[[ Dataset content, beginning ]]

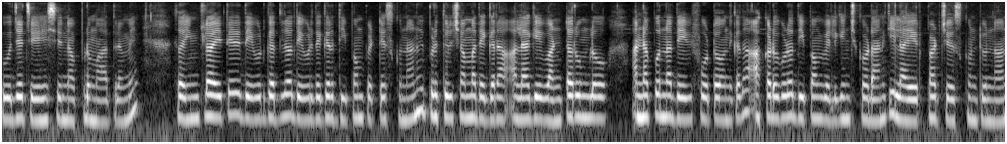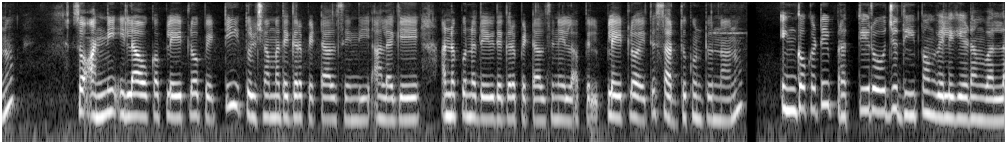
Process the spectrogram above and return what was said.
పూజ చేసినప్పుడు మాత్రమే. సో ఇంట్లో అయితే దేవుడి గదిలో దేవుడి దగ్గర దీపం పెట్టేసుకున్నాను. ఇప్పుడు తులసమ్మ దగ్గర అలాగే వంట రూమ్లో అన్నపూర్ణ దేవి ఫోటో ఉంది కదా అక్కడ కూడా దీపం వెలిగించుకోవడానికి ఇలా ఏర్పాటు చేసుకుంటున్నాను. సో అన్నీ ఇలా ఒక ప్లేట్లో పెట్టి తులసమ్మ దగ్గర పెట్టాల్సింది అలాగే అన్నపూర్ణ దేవి దగ్గర పెట్టాల్సింది ఇలా ప్లేట్లో అయితే సర్దుకుంటున్నాను. ఇంకొకటి ప్రతిరోజు దీపం వెలిగేయడం వల్ల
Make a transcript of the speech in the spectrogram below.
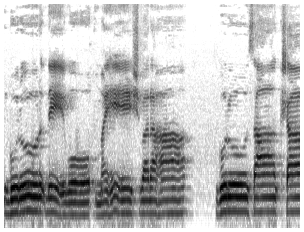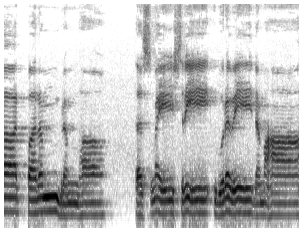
गुरुर्देवो महेश्वरः। गुरु साक्षात् परम ब्रह्म, तस्म श्री गुरवे नमः।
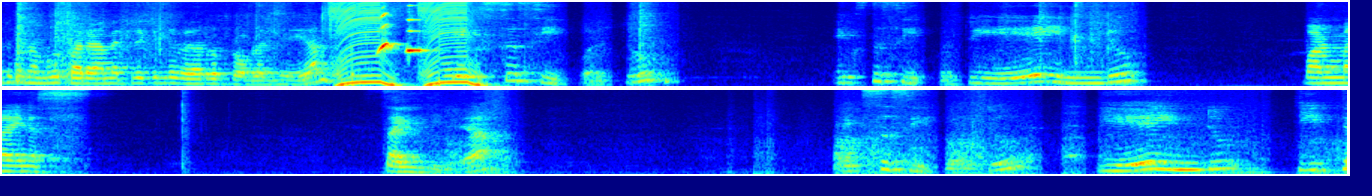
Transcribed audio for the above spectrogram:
അടുത്ത് നമുക്ക് പാരാമെട്രിക്കിന്റെ വേറൊരു പ്രോബ്ലം ചെയ്യാം. X is equal to x is equal to a into one minus sine theta x is equal to a into theta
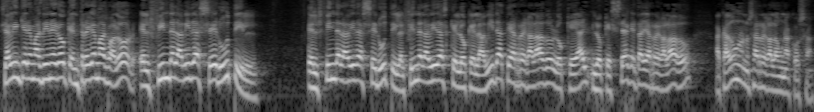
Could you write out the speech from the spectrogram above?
Si alguien quiere más dinero, que entregue más valor. El fin de la vida es ser útil. El fin de la vida es ser útil. El fin de la vida es que lo que la vida te ha regalado, lo que, hay, lo que sea que te haya regalado, a cada uno nos ha regalado una cosa.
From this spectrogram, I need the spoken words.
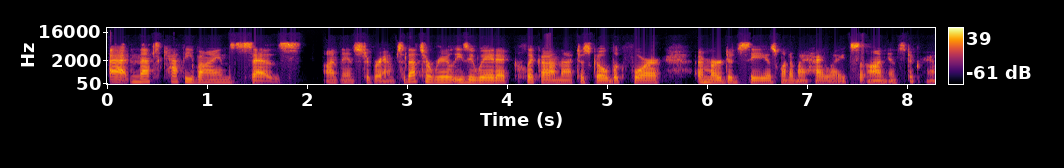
at, and that's Kathy Vines Says on Instagram. So that's a real easy way to click on that. Just go look for emergency as one of my highlights on Instagram.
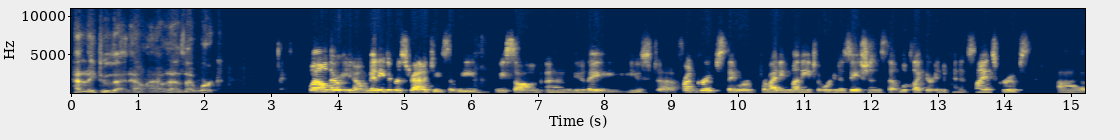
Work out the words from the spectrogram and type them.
How do they do that? How, how, how does that work? Well, there, you know, many different strategies that we we saw. Um, you know, they used uh, front groups. They were providing money to organizations that look like they're independent science groups, uh,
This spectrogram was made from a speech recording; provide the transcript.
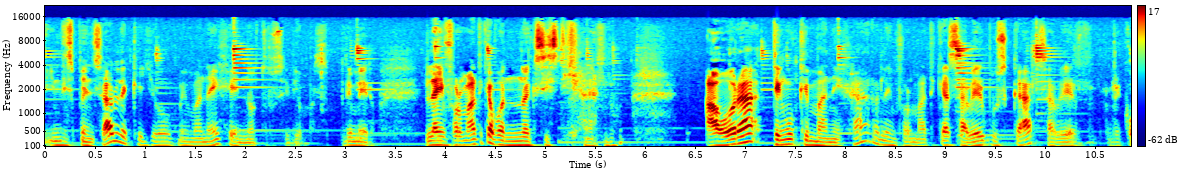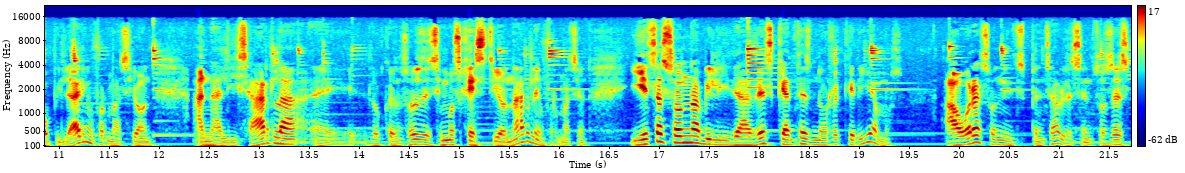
indispensable que yo me maneje en otros idiomas. Primero, la informática, bueno, no existía, ¿no? Ahora tengo que manejar la informática, saber buscar, saber recopilar información, analizarla, eh, lo que nosotros decimos gestionar la información. Y esas son habilidades que antes no requeríamos ahora son indispensables. Entonces,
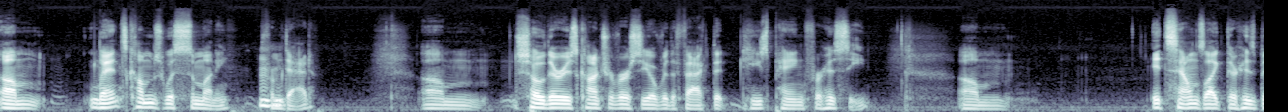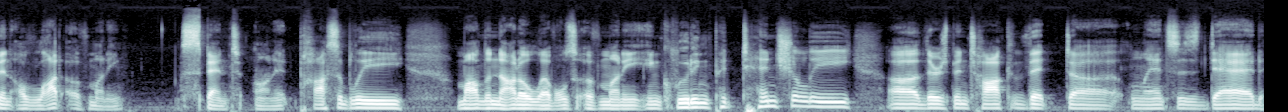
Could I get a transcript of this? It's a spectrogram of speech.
um, Lance comes with some money from Dad. Um, so there is controversy over the fact that he's paying for his seat. Um, it sounds like there has been a lot of money spent on it, possibly Maldonado levels of money, including potentially. Uh, there's been talk that uh, Lance's dad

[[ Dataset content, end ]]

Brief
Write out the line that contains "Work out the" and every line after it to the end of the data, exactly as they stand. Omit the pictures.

Result
Work out the words from the spectrogram and type them.
How do they do that? How, how, how does that work? Well, there, you know, many different strategies that we we saw. Um, you know, they used uh, front groups. They were providing money to organizations that look like they're independent science groups, uh,
This spectrogram was made from a speech recording; provide the transcript.
indispensable que yo me maneje en otros idiomas. Primero, la informática, bueno, no existía, ¿no? Ahora tengo que manejar la informática, saber buscar, saber recopilar información, analizarla, eh, lo que nosotros decimos gestionar la información. Y esas son habilidades que antes no requeríamos ahora son indispensables. Entonces,
Could I get a transcript of this? It's a spectrogram of speech.
um, Lance comes with some money from Dad. Um, so there is controversy over the fact that he's paying for his seat. Um, it sounds like there has been a lot of money spent on it, possibly Maldonado levels of money, including potentially. Uh, there's been talk that uh, Lance's dad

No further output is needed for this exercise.